The officer dips his cut-throat razor into a chipped bowl, staring at the mirror and finding a man “loyal but weary, weary but loyal.”
He commands a regiment of rogues and outcasts, whipped on the tides of constant war. They are beset by implacable enemies that give no quarter, and by aristocrat rivals scheming for their demise. They have grown old over all their years together – and one more campaign beckons.
This is Gaunt’s Ghosts; the stories of Colonel-Commissar Ibram Gaunt and his Tanith “Ghosts.”
Written by Dan Abnett, they span fourteen novels and eighteen years – and include perhaps some of the best-written military science-fiction of recent times. Abnett writes with vivid detail, and captures the spirit of his scenes in painstaking character. Whether brutal insurgency work on a dying farm-world, or the desolate chill of a fortress built by vanished alien hands, Abnett brings craftsmanship to his every canvas.
This is perhaps all the more impressive given Abnett’s source material: the vast, overwrought (and, dare I say, sometimes pulpy,) universe of Warhammer 40,000. For the uninitiated, this is a universe custom-built for the twelve-year-old inside you – the part of you that never really grew up.
Here, the Imperium of Man is the one bulwark against the long night. Its frontiers are barely held by trillions of Imperial Guardsmen, and by dwindling bands of centuries-old super-soldiers: the Adeptus Astartes. Together they are equipped according to half-forgotten blueprints, so ancient they are holy relics to cults of Tech-Priests. A sclerotic bureaucracy rules all, keeping haphazard order through sheer repressive force. At every point, humanity is besieged by alien terrors and the daemonic forces of Chaos.
To be clear, this is not Three-Body Problem territory. Indeed, the Imperium of Man is a deliberately anachronistic place: today’s advances in military technology – like artificial intelligence and autonomous drones –are strictly outlawed.
So, what makes Gaunt’s Ghosts relevant to writers in the security community of today?
The answer lies at the heart of what makes Gaunt’s Ghosts so compulsively readable: Abnett avoids both schlocky space-opera and dry science-factoids. Instead, he delivers stories focused on essential themes of leadership and courage. And he does so through a trench-level view with remarkable imagination and accessibility, from the Stalingrad-style city-fight of Vervunhive to the Market Garden-esque landings at Cirenholm. In this ever-busier Netflix age, writers need to emulate Abnett’s method.
Certainly, there is no lack of skill or imagination among writers in the security community. At the remarkable Staging the Future event in London, jointly organised by both the Atlantic Council and the Royal United Services Institute, crowd-sourced playwrights projected likely behaviours of artificial intelligence in warfare. Jason Hansa’s A Pregame Discussion, in particular, did so with great humanity and perceptiveness.

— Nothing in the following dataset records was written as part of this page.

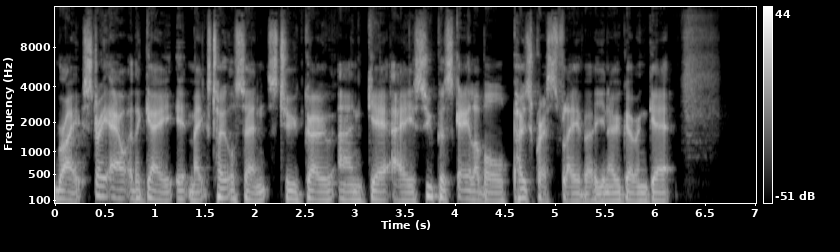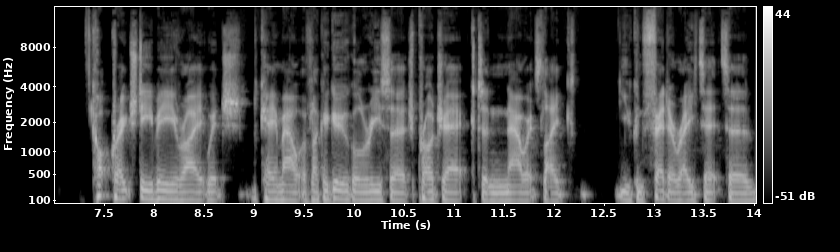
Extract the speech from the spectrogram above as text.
right, straight out of the gate, it makes total sense to go and get a super scalable Postgres flavor, you know, go and get Cockroach DB, right, which came out of like a Google research project. And now it's like you can federate it to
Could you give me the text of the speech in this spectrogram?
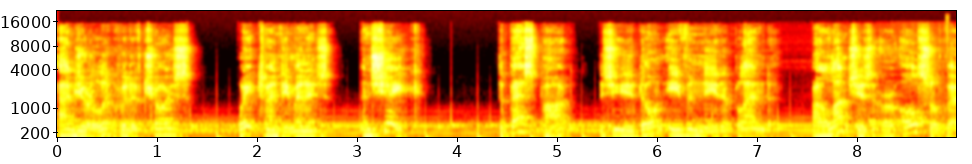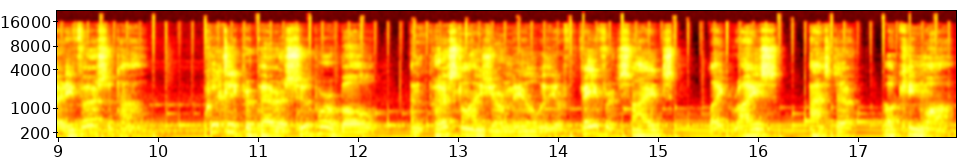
Add your liquid of choice, wait 20 minutes, and shake. The best part is you don't even need a blender. Our lunches are also very versatile. Quickly prepare a soup or bowl and personalize your meal with your favorite sides like rice, pasta, or quinoa.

But the value of Abnett’s work is to serve a wider reminder: until or unless the futures predicted at Staging the Future come to pass, the bravery and leadership extolled in Gaunt’s Ghosts will remain central not just of future warfare, but all walks of life. As anyone with experience in the corporate world will tell you: there are few things worse than toxic leadership. Any writer looking to the future of warfare should keep that truth in mind, even when looking to the exciting potential of new technology.
In the meantime The Warmaster, the next Gaunt’s Ghosts novel, is due to drop this December – and I for one am ready to get back into the fight.
Hal Wilson explores future warfare challenges through narrative and fiction, and has been published by the Small Wars Journal. He has written finalist entries for fiction contests held by the Atlantic Council’s Art of the Future Project, as well as the U.S. Army Training and Doctrine Command. Hal lives in the United Kingdom, where he works in the aerospace industry.
He graduated in 2013, with first-class honours in War Studies and History from King’s College, London, and is now studying a masters degree in the History of Britain in the First World War.